Word for word, please copy the line containing "Print the text" and all lines after it in the entries below, and only those, leaving every picture out.

··· Provided records ···

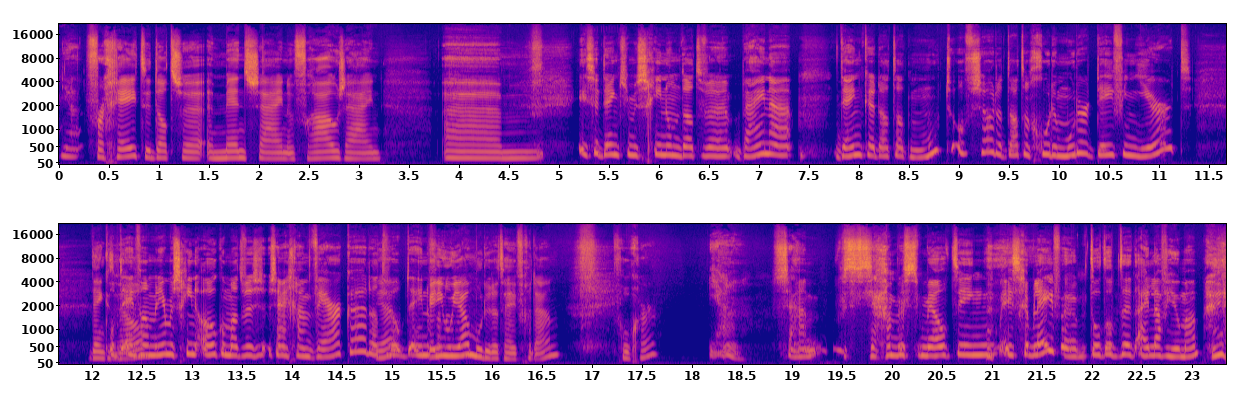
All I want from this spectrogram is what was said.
Ja. vergeten dat ze een mens zijn, een vrouw zijn. Ehm, Is het denk je misschien omdat we bijna denken dat dat moet of zo? Dat dat een goede moeder definieert? denk het Op de wel. een of andere manier misschien ook omdat we zijn gaan werken. Dat Ja? we op de een of weet niet hoe andere jouw moeder het heeft gedaan vroeger. ja, samen, samensmelting is gebleven. Tot op de I love you, mam.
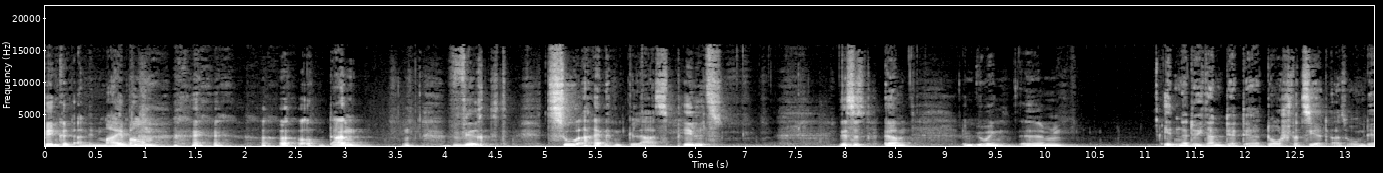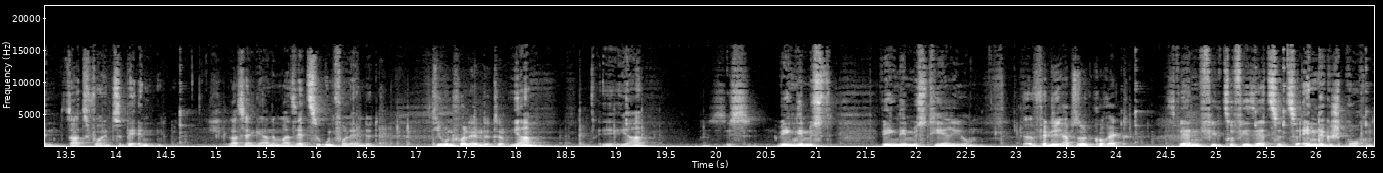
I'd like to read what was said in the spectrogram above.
Pinkelt an den Maibaum und dann wird zu einem Glas Pilz. Das ist ähm, im Übrigen ähm, eben natürlich dann der, der Dorsch verzehrt, also um den Satz vorhin zu beenden. Ich lasse ja gerne mal Sätze unvollendet. Die Unvollendete. Ja, ja, es ist wegen dem, wegen dem Mysterium. Finde ich absolut korrekt. Es werden viel zu viele Sätze zu Ende gesprochen.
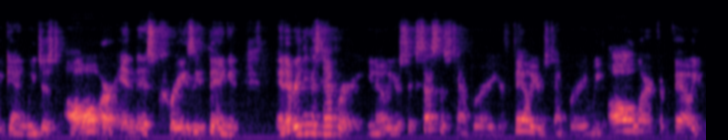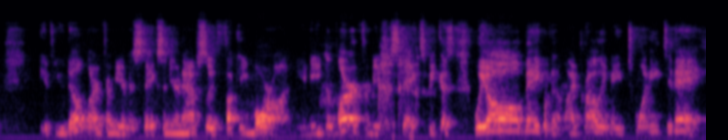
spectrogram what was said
Again, we just all are in this crazy thing. And, and everything is temporary. You know, your success is temporary, your failure is temporary, and we all learn from failure. If you don't learn from your mistakes, and you're an absolute fucking moron. You need to learn from your mistakes because we all make them. I probably made 20 today,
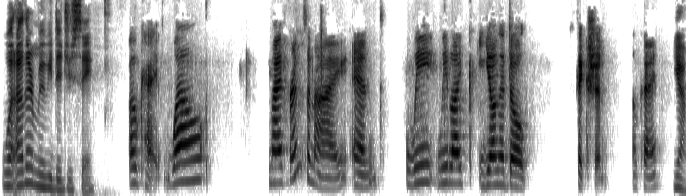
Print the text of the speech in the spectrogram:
what other movie did you see? Okay. Well, my friends and I, and we we like young adult fiction. Okay. Yeah.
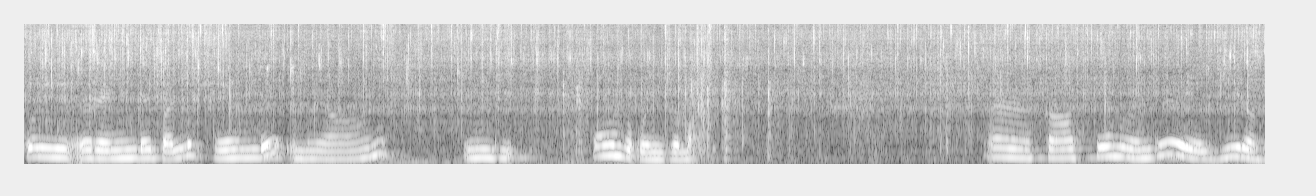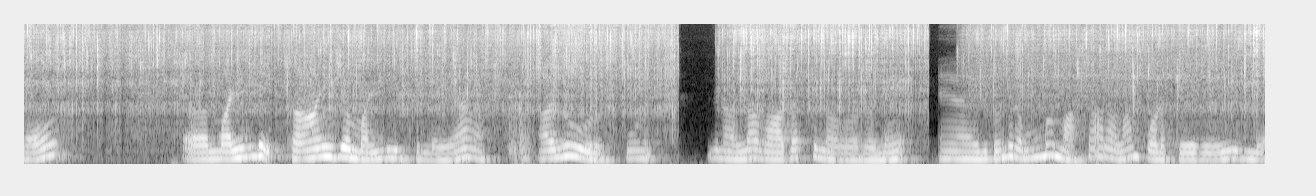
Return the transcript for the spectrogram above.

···

__Result of this task__.
Print the text of the speech in the spectrogram:
what other movie did you see? Okay. Well, my friends and I, and we we like young adult fiction. Okay. Yeah.
Return the transcript for the spectrogram above.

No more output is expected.